Hepatitis C mortality trends in San Francisco: can we reach elimination targets?

Ann Epidemiol. 2022 Jan;65:59-64. doi: 10.1016/j.annepidem.2021.10.004. Epub 2021 Oct 23.

Abstract

Purpose: Hepatitis C virus (HCV) is the most common blood-borne infection in the United States, and a leading cause of liver disease, transplant, and mortality. CDC HCV elimination goals include reducing HCV-related mortality by 65% (from 2015) by 2030.

Methods: We used vital registry data (CDC WONDER) to estimate overall and demographic-specific HCV-related mortality from 1999 to 2019 in San Francisco and then used an exponential model to project progress toward HCV elimination. Local trends were compared to state and national trends.

Results: Between 1999 and 2019, there were 1819 HCV-related deaths in San Francisco, representing an overall age-adjusted mortality rate of 9.4 (95% CI 9.0, 9.9) per 100,000 population. The age-adjusted HCV-related mortality rates were significantly higher among males (13.7), persons aged 55 years and older (28.0), Black and/or African Americans (32.2) compared to other racial groups, and Hispanic/Latinos (11.6) compared to non-Hispanic and/or Latinos. Overall and in most subgroups, mortality rates were lowest between 2015 and 2019. Since 2015, San Francisco observed a significantly larger reduction in agbe-adjusted HCV-related mortality than California or the U.S. Projected age-adjusted HCV-related mortality rates for San Francisco for 2020 and 2030 were 4.7 (95% CI 3.5, 6.2) and 1.1 (95% CI 0.7, 1.8), respectively.

Conclusions: Based on trends between 2015 and 2019, San Francisco, California, and the U.S. are projected to achieve 65% reduction in HCV-mortality at or before 2030. Based on current trends, San Francisco is projected to achieve this goal earlier.

Keywords: Hcv elimination targets; Hepatitis c; Mortality.

Publication types

  • Research Support, N.I.H., Extramural
  • Research Support, Non-U.S. Gov't

MeSH terms

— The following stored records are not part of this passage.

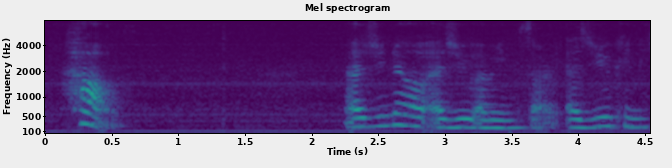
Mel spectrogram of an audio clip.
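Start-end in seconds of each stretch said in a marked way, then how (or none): 0.1-0.5 "how" loud, falling sharply from high; fourth tone. Shown as a demonstration. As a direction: drop "how" firmly. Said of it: "pronunciation tones".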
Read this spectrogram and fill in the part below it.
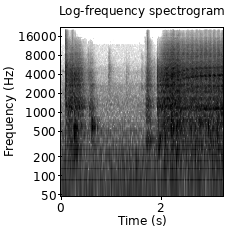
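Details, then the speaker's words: Honda CB750 SOHC 750cc engine swapped into an 80s Suzuki Quad Sport 230, cranked for the first time in years with fresh 10W-40 oil and lubricated cylinders: after a couple of clicks, a fast, even starter whirr with no grinding; normal healthy cranking. "hey starter sounds great yeah man so you just got them nice and lubricated basically"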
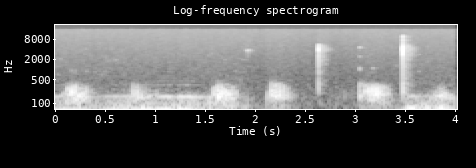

  • African Americans
  • Hepacivirus*
  • Hepatitis C* / epidemiology
  • Hispanic or Latino
  • Humans
  • Male
  • Middle Aged
  • San Francisco / epidemiology
  • United States / epidemiology